THP perspective: Malnutrition is at the central of a nexus of interrelated issues, all of which must be solved together. Gender discrimination is a primary root cause of malnutrition, particularly in the key “1,000 Day” window from a woman’s pregnancy through her child’s second birthday.
THP supports including all the World Health Assembly Targets on nutrition in the Post-2015 agenda (Nutrition Indicators for Post-2015 Final Draft 1-26-15).
The Copenhagen Consensus was first to highlight nutrition as one of the highest-leverage investments in the world. They focus on three key interventions:
- Micronutrient supplementation
- Micronutrient fortification (ie, mixing it into grains, etc)
- Community nutrition promotion
The Lancet Series (see below) goes into detail on the evidence on proven interventions — some of which are nutrition specific, and others a “nutrition sensitive” – meaning they intervene on other sectors towards a nutritional outcome
Nutrition-specific interventions for women of reproductive age or during pregnancy:
- Iron or iron and folic acid supplementation
- Maternal multiple micronutrient supplementation
- Maternal calcium supplementation
- Maternal iodine supplementation or fortification
- Addressing maternal wasting and food insecurity with balanced energy and protein supplementation
Nutrition-specific interventions for neonates
- Delayed cord clamping
- Neonatal vitamin K administration
- Neonatal vitamin A
- Nutritional agriculture and food security
- Social safety nets
- Early child development
- Maternal mental health
- Women’s empowerment
- Child protection
- Water, sanitation, and hygiene
- Reliable access to health and family planning services
- Poor nutrition during the 1,000 day window causes irreparable harm.
- Malnutrition costs the world $x billion in health care costs and lost productivity.
- A woman’s nutrition during adolescence and pregnancy is the largest factor in child stunting.
Global campaigns and initiatives:
- The Second International Conference on Nutrition (ICN2) was a high-level intergovernmental meeting that focused global attention on addressing malnutrition in all its forms.
- SUN: Scaling Up Nutrition “is a unique Movement founded on the principle that all people have a right to food and good nutrition. It unites people—from governments, civil society, the United Nations, donors, businesses and researchers—in a collective effort to improve nutrition.” All THP program countries except India and Mexico are SUN countries, and THP regularly participates in SUN meetings through its Civil Society Task Force.
- 1,000 Days Partnership: “Our mission is to promote targeted action and investment to improve nutrition for mothers and young children during the critical 1,000 days from pregnancy to age 2, when better nutrition can have a lifelong impact on a child’s future and help break the cycle of poverty.”

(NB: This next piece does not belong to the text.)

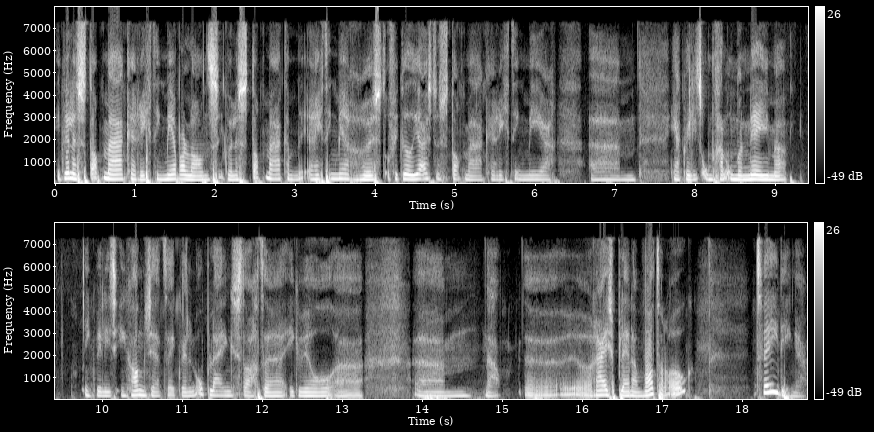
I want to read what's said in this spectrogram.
ik wil een stap maken richting meer balans. Ik wil een stap maken richting meer rust. Of ik wil juist een stap maken richting meer, um, ja, ik wil iets gaan ondernemen. Ik wil iets in gang zetten. Ik wil een opleiding starten. Ik wil, uh, nou, uh, reis plannen, wat dan ook. Twee dingen.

- Alive and Thrive: “is a 6-year initiative (2009-2014) to improve infant and young child nutrition by increasing rates of exclusive breastfeeding and improving complementary feeding practices. A&T aims to reach more than 16 million children under 2 years old in Bangladesh, Ethiopia, and Viet Nam.”
- Human Rights Commission – Special Rapporteur on the Right to Food
- UNDP is providing key staff to support SUN.
- World Bank
- World Health Organization (WHO) has set stunting targets at its annual World Health Assembly.
- Transform Nutrition: a research consoritum including IFPRI, IDS, Save the Children, DFID, ICDDR-B, the Public Health Foundation of India and the University of Nairobi.
Key reports and data sources:
- After decades of neglect, one turning point was the 2006 World Bank Report “Repositioning Nutrition as Central to Development – A Strategy for Large-scale Action.”
- June 2013: The Lancet Series on Mother and Child Nutrition. You will need to create a free login at thelancet.com to read the articles.
- Women’s Empowerment and Nutrition – an Evidence Review
Key blogs and newsfeeds:
- Benefits and Costs of the Food and Nutrition Targets for the Post-2015 Development Agenda
- ICN2: Can the world get its act together on nutrition?
- Care for Child Development: Improving the care of young children (UNICEF and WHO)
- The Importance of Multi-sectoral and Integrated Nutrition Strategies